Do you also know that the person we call Jesus was never called Jesus in his life on earth? His name is Yeshua ben Joseph. This is the same name as Joshua, the successor of Moses. Again, does it make any difference which name we use? It just seems to me that if his name is Yeshua, why not call him Yeshua?
As a part of the introduction of my thesis, I would like to address the individuals who are skeptics or even atheists who doubt the existence of a Creator. The Bible records in Hebrews 11:6, “But without faith it is impossible to please him: for he that cometh to God must believe that he is, and that he is a rewarder of them that diligently seek him.” (KJV) Does this mean that we are not to use our intelligence to consider the existence of God? Consider the following allegory inspired by something I read in Jewish literature. Suppose I told you, if you are a skeptic, that I got up one morning and on my typewriter, written entirely by itself, was the following poem:

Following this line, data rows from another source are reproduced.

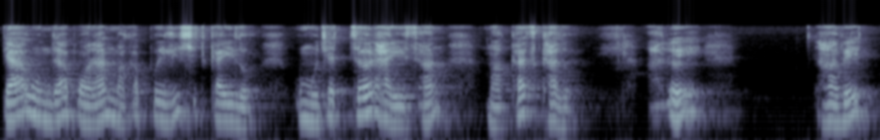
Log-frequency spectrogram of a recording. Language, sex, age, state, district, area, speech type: Goan Konkani, female, 30-45, Goa, Canacona, rural, spontaneous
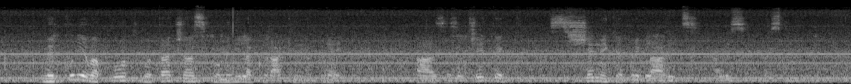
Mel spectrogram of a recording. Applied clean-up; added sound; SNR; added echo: none; Engine; 1 dB; none.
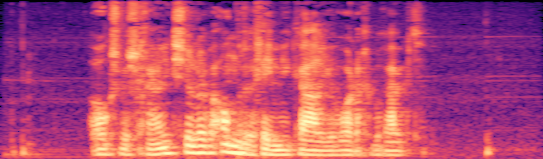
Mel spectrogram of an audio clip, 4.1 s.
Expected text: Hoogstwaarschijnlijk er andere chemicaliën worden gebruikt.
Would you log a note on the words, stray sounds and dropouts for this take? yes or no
yes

Whose woods these are I think I know.
His house is in the village though;
He will not see me stopping here
To watch his woods fill up with snow.
My little horse must think it queer
To stop without a farmhouse near
Between the woods and frozen lake
The darkest evening of the year.
He gives his harness bells a shake
To ask if there is some mistake.
The only other sound’s the sweep
Of easy wind and downy flake.
The woods are lovely, dark and deep.
But I have promises to keep,
And miles to go before I sleep,
And miles to go before I sleep.
And you say to me, “Do you take me for a fool? Not only does such a poem have to have an author, I know who the author is. The author is Robert Frost and the name of the poem is Stopping By Woods On A Snowy Evening.” And I say to you, “Do you take me for a fool? As you look at the sun, moon and stars, as you look at the creatures of the world, as you look at the ability of the human body to heal itself, as you look at the human eye with its ability to distinguish vivid colors, you don’t know that there had to be an author and creator of such?”
Finally, to complete my introduction, I want to discuss the Holy Bible. Today, most Bibles contain 66 books, 39 books comprising of the “Old Testament” and 27 books comprising the “New Testament.” Do you also know that the 1611 King James Bible also contained the 15 books of the Apocrypha?
To me, the use of the term “Old Testament” is repulsive. The term implies that this portion of the Bible is obsolete, archaic, outdated and should not be considered relevant. Nothing is further from the truth. The Jews refer to this collection of books as the Tanach. This is how I will refer to it. Recorded in Acts 17 are two passages stipulating the relevance and authority of the Tanach. Verse 2 states, “And Paul, as his manner was, went in unto them, and three sabbath days reasoned with them out of the scriptures,” (KJV) Also, verse 11 states “These were more noble than those in Thessalonica, in that they received the word with all readiness of mind, and searched the scriptures daily, whether those things were so.” (KJV) To what do you think the word “scriptures” in these two passages refer? There was no “New Testament” at this time. The words refer to the Tanach! One principal of Hebrew studies is that the oldest scriptural writing is the most authoritative. This is a principal on which I will always rely.
Tanach is the Hebrew acronym for the three sections of Hebrew scripture: Torah, Neviim (prophets) and Kesuvim (writings). Genesis, Exodus, Leviticus, Numbers and Deuteronomy comprise what is referred to as the Torah. To the Jew, the Torah is the very word of God dictated to Moses by God.
This is the starting point for my thesis on what I believe.